$10 for answering a garnishment summons, deducted from the employee's wages.
Pennsylvania: A one-time fee of $50 for support withholding, deducted from the employee's income.
Up to $5 for withholdings for residential lease debt, taken from the amount collected.
Rhode Island: $5 for each garnishment order, deducted from the employee's wages.
$2 for each support withholding, deducted from the employee's remaining wages.
South Carolina: $3 for each child support withholding, deducted from the employee's remaining wages.
South Dakota: Up to $3 each month for support withholding, deducted from the employee's remaining wages.
$15 from creditors for each garnishment order.
Tennessee: Up to 5% (presumably of the amount withheld) but not more than $5 each month for support withholding, deducted from the employee's remaining wages.
Texas: Employers may deduct from the employee's disposable earnings:
- Student loan debt withholding: the lesser of $10/ month or the actual administrative cost.
- Child support: up to $10/ month .
- Spousal support: up to $5/month.
Utah: For wage garnishment generally, $10 for each single garnishment and $25 for each continuing garnishment, as a one-time fee from creditors.
$25 one-time fee for support withholding, deducted (as a lump sum or incrementally) from the employee's remaining income.
Vermont: Up to $5 each month for support withholding, deducted from employee's wages.
Virginia: Up to $10 for each garnishment summons, deducted from employee's remaining income.
Washington: Up to $20 for the first and $10 for the second answer to a continuing garnishment order from employee's remaining earnings ($20 from creditors for each non-continuing order). Up to $10 for the first and $1 for each later support payment from employee's remaining earnings (even if the remainder of earnings is exempt).

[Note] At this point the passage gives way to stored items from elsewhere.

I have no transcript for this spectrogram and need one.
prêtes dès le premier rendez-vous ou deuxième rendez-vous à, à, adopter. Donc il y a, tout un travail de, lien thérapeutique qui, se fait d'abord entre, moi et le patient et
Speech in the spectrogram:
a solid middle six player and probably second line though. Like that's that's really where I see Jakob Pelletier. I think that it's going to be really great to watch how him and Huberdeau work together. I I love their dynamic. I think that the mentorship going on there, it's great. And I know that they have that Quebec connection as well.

West Virginia: Up to $1 for each support withholding, deducted from the employee's remaining income.
Wisconsin: Up to $3 for the actual cost of each support payment, deducted from the employee's remaining income.

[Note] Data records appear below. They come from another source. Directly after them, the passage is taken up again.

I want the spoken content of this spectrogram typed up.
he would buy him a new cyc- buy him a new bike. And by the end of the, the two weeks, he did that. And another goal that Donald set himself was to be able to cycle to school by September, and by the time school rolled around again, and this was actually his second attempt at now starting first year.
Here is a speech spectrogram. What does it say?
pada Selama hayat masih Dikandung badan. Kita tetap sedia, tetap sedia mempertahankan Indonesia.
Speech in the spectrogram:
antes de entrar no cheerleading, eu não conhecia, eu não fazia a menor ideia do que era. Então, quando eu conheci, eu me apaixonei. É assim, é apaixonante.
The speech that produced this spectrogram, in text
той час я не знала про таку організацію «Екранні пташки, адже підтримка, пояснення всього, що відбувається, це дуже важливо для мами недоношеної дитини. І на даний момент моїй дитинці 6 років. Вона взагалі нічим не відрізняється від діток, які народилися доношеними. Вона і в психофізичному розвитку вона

Wyoming: $5 for each support payment, deducted from the employee's remaining income.
Processing Options for Multiple Garnishments
Zenefits offers two types of processing to allocate disposable income to multiple child support orders:
- Equally Split
For specific question about multiple garnishment order received and how you should process, please reach out to the agency in the employee's work state.
How can I download an audit of the garnishments on payroll?
This is available for those on the Zenefits Payroll Garnishments new release
To audit the garnishments you have in Zenefits Payroll, you're able to download the Garnishment Audit Report to view calculations and uncollected amounts, even while the pay run is in a Draft status.
To run a report on all employees who have garnishments set up, you can run the Garnishments Setup Report.
Both of these reports are available under the Reports tab from your Payroll app.
What to do for an "Other Garnishments" Error
If you receive this message when adding a new garnishment for your employee, you must replace the employee's current garnishments using our new setup.
- Make a note of any data on the current "other" garnishment(s) for the employee.
- Delete all garnishment(s) for that employee.
- Pull the garnishment order for each of the existing garnishments that the employee has.
- Set up each garnishment according to the order, drawing from the list of garnishment types in Zenefits.
- Complete the fields in Zenefits as stated on the order.
- Once all fields have been completed, Save.
- Repeat steps 4-6 as necessary for all of the employee's garnishments.